▸ **Brief**
Return an exact copy of the entries, skipping any picture you find.

▸ **Source data**

━━━━━━━━━━━━━━━━━━━━━━━━━━━━━━

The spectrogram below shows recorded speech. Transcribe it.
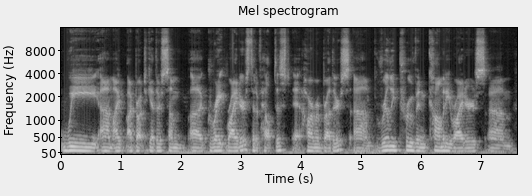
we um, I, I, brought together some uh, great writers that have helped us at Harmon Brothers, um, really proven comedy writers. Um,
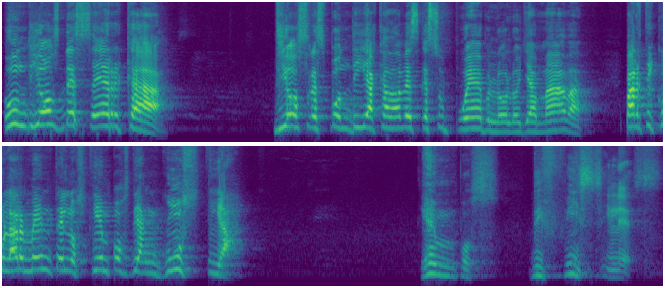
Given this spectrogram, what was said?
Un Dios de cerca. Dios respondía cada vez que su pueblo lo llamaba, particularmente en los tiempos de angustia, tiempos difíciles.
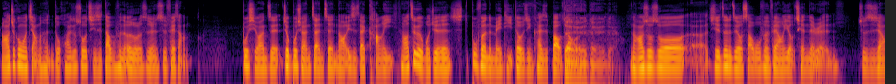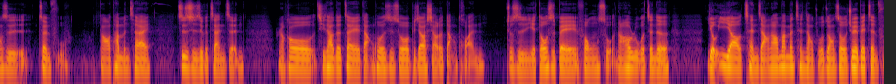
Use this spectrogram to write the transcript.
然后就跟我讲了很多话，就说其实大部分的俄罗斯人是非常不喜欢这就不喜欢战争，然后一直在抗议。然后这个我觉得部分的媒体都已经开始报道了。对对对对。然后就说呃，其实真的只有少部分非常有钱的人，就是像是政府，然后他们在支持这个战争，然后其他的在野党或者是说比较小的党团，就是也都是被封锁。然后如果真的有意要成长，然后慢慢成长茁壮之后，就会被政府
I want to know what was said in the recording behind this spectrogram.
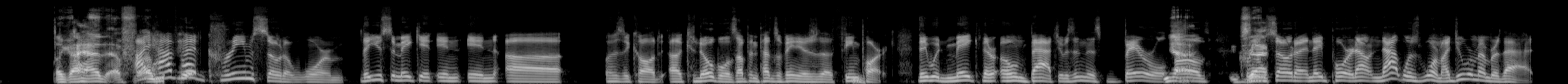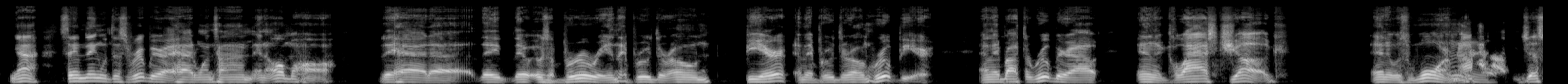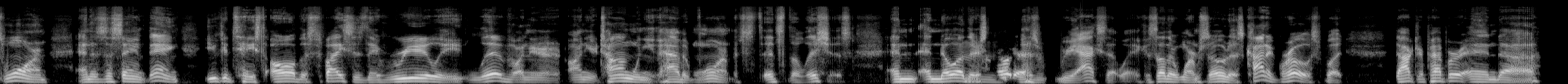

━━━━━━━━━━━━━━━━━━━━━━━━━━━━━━

▸ **Solution to this problem**
The spectrogram below shows recorded speech. Transcribe it.
we um, I, I, brought together some uh, great writers that have helped us at Harmon Brothers, um, really proven comedy writers. Um,
Given this spectrogram, what was said?
Un Dios de cerca. Dios respondía cada vez que su pueblo lo llamaba, particularmente en los tiempos de angustia, tiempos difíciles.
Use this spectrogram to write the transcript.
然后就跟我讲了很多话，就说其实大部分的俄罗斯人是非常不喜欢这就不喜欢战争，然后一直在抗议。然后这个我觉得部分的媒体都已经开始报道了。对对对对。然后就说呃，其实真的只有少部分非常有钱的人，就是像是政府，然后他们在支持这个战争，然后其他的在野党或者是说比较小的党团，就是也都是被封锁。然后如果真的有意要成长，然后慢慢成长茁壮之后，就会被政府
I want to know what was said in the recording behind this spectrogram.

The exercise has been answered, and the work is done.